  • 0

#8 Nick Mulder

Nick Mulder
  • Basic Members
  • PipPipPipPip
  • 1023 posts
  • Other
  • Auckland, New Zealand

Posted 02 November 2007 - 03:59 PM

An idea that just popped into my head, instead of changing the pulldown you could modify the shutter, so that the camera pulls the film down twice between frames, then somehow accelerate the whole mechanism.

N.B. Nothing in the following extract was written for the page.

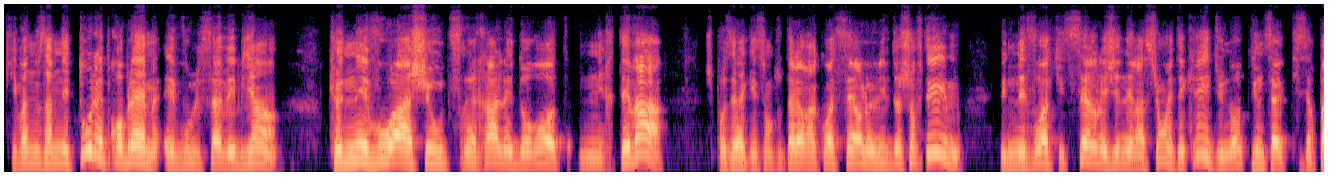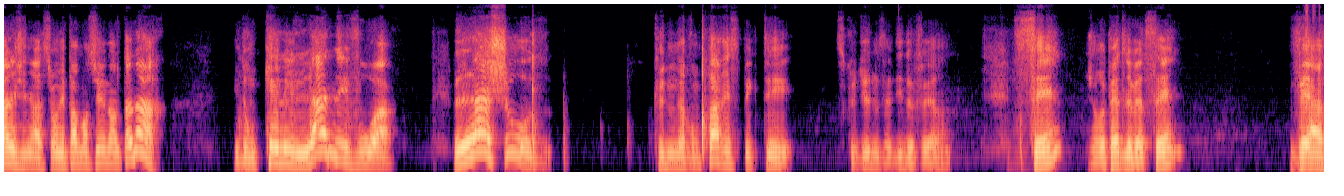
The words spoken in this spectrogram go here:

Just a thought...


That would require changing the gearing inside if the shutters aren't the butterfly type (in which you could simply black one out) - you would also then only have half the shoot time per spring wind (hmmm, unless that might have to be the case in any of these modification suggestions)... You might tear sprokets at that speed, and image steadiness could be a problem with only friction holding the film in place with no registration pin or even pressure plate on some models.

I sound pretty negative huh ... But go for gold! it would be a good learning experience, but just have a lot of patience stored up
  • 0


Rig Wheels Passport

Glidecam

Visual Products

Opal

rebotnix Technologies

FJS International, LLC

Wooden Camera

CineTape

Paralinx LLC

The Slider

Ritter Battery

Broadcast Solutions Inc

Media Blackout - Custom Cables and AKS

Willys Widgets

Metropolis Post

CineLab

Gamma Ray Digital Inc

Tai Audio

Abel Cine

Technodolly

Aerial Filmworks

CineTape

Metropolis Post

Glidecam

Tai Audio

FJS International, LLC

The Slider

Technodolly

CineLab

Aerial Filmworks

Ritter Battery

Rig Wheels Passport

Willys Widgets

Gamma Ray Digital Inc

Visual Products

Abel Cine

Opal

Paralinx LLC

rebotnix Technologies

Wooden Camera

Broadcast Solutions Inc

Media Blackout - Custom Cables and AKS